- Quit Smoking during Treatment?: Researchers say people who try to quit during an addiction treatment program do equally well to people who don't try.
- Mortality: Smokers in treatment are more likely to die from tobacco than their primary problem substance.
Study Supports Combining Smoking Cessation and Addiction Treatment ProgramsComments (3)
Smoking cessation efforts in addiction treatment programs help people quit without compromising overall treatment outcomes.
Here’s a curious fact: almost 3 out of 4 people in treatment for a substance use disorder smoke cigarettes. In fact, people involved in substance abuse treatment are more likely to die from tobacco use than from causes related to alcohol or another drug of abuse. Yet despite this, addiction treatment programs rarely push tobacco cessation as a primary goal. Does this make any sense?
OK, of course straight-up mortality statistics don’t tell the whole story since you almost certainly get a bigger quality of life boost from stopping meth or cocaine or heroin or alcohol. And since dropping two very different addictions at the same time seems a lot harder, it seems to make sense to focus on quitting one at a time – you certainly don’t want a person to quit cocaine treatment just so they can have a cigarette!
That’s the common reasoning anyway, and it makes a lot of sense – unfortunately, like so much else with addiction and addiction treatment, what makes sense isn’t always what’s true.
The counterintuitive truth, according to NIH research published in The Journal of Clinical Psychiatry, is that quitting smoking while in a substance abuse treatment program has no impact on addiction treatment success.
To come to this conclusion, researchers divided a pool of treatment seeking stimulant abusers (cocaine or methamphetamine) into 2 groups:
- a group that received standard outpatient addiction treatment.
- a second group received the same addiction treatment and additional smoking cessation treatment (weekly smoking counseling, buprion medication, a nicotine inhaler and prizes for abstinence).
After measuring for smoking indicators at 10 weeks, 3 months and 6 months post treatment initiation, the researchers concluded that smoking cessation treatment helped people quit tobacco without affecting stimulant addiction treatment participation.

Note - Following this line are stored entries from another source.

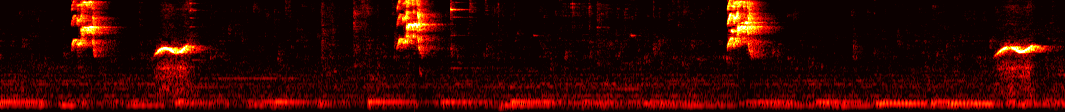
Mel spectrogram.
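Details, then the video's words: Pet female lory indoors, imitating sounds her owner makes and adding a few of her own: sharp high squawks alternating with short wavering whistled notes, about six bursts spread across the stretch, over a low steady hum. "the talking Lory"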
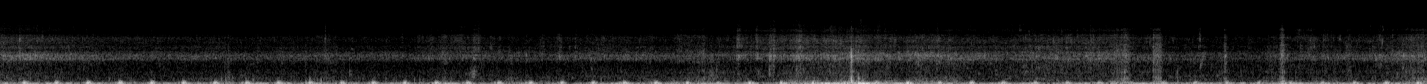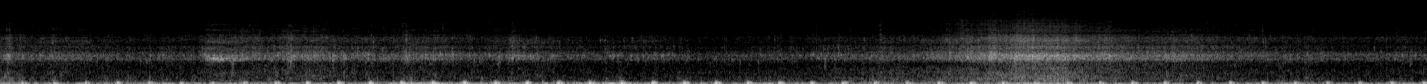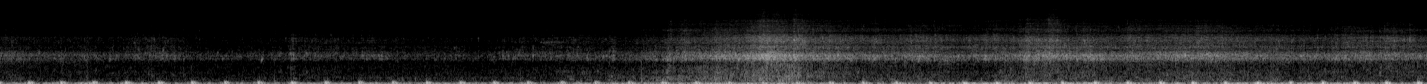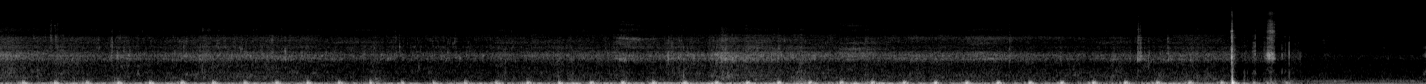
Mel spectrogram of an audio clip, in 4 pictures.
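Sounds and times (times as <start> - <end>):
surf washing over rocks: 0.0 - 20.2, 21.6 - 29.2, 34.8 - 46.1
low throbbing thump: 0.2 - 23.8, 25.6 - 35.7, 36.8 - 55.3.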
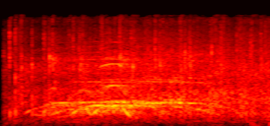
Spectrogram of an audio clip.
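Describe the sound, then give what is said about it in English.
Delegates at the Australian Labor Party national conference applaud enthusiastically the party's new overseas aid policy, a dense, steady wash of clapping that holds for a few seconds, with faint voices and cheers mixed into the noise. “It received enthusiastic applause from conference delegates, but as far as aid pledges go, Labor's new policy is hardly a big shift.”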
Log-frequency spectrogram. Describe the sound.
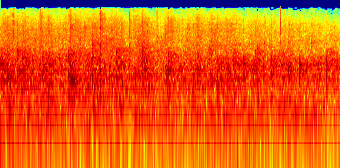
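Audience applause welcoming a speaker to an evening talk, a dense, steady wash of many hands clapping that holds at an even loudness throughout, with no voices over it.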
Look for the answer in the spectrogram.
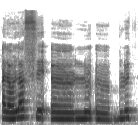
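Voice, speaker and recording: A woman casually explaining a coloring technique step by step, talking to her viewers with frequent hesitant filler pauses and chatty asides. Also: mid-range voice, fairly even intonation, a little mellow. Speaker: coloring tutorial creator.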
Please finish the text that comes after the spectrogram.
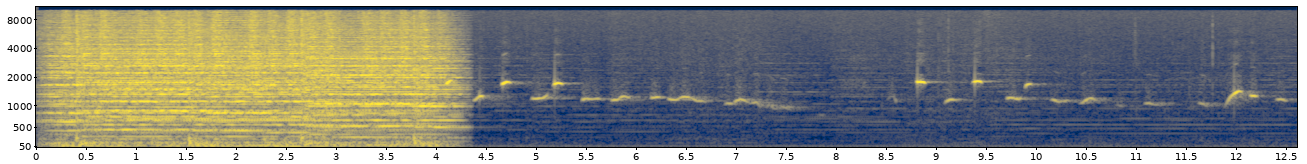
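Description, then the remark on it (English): After a few seconds of loud, dense noise cuts off, a person whistles a slow, wandering tune of short sliding notes, clear, with no talking. “Is my whistling so bad it gets me choked?”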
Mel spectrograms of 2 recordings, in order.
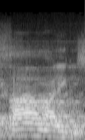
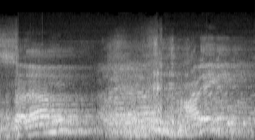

So if you smoke and you’re changing your life for the better with addiction treatment, why not go all the way and go tobacco free at the same time?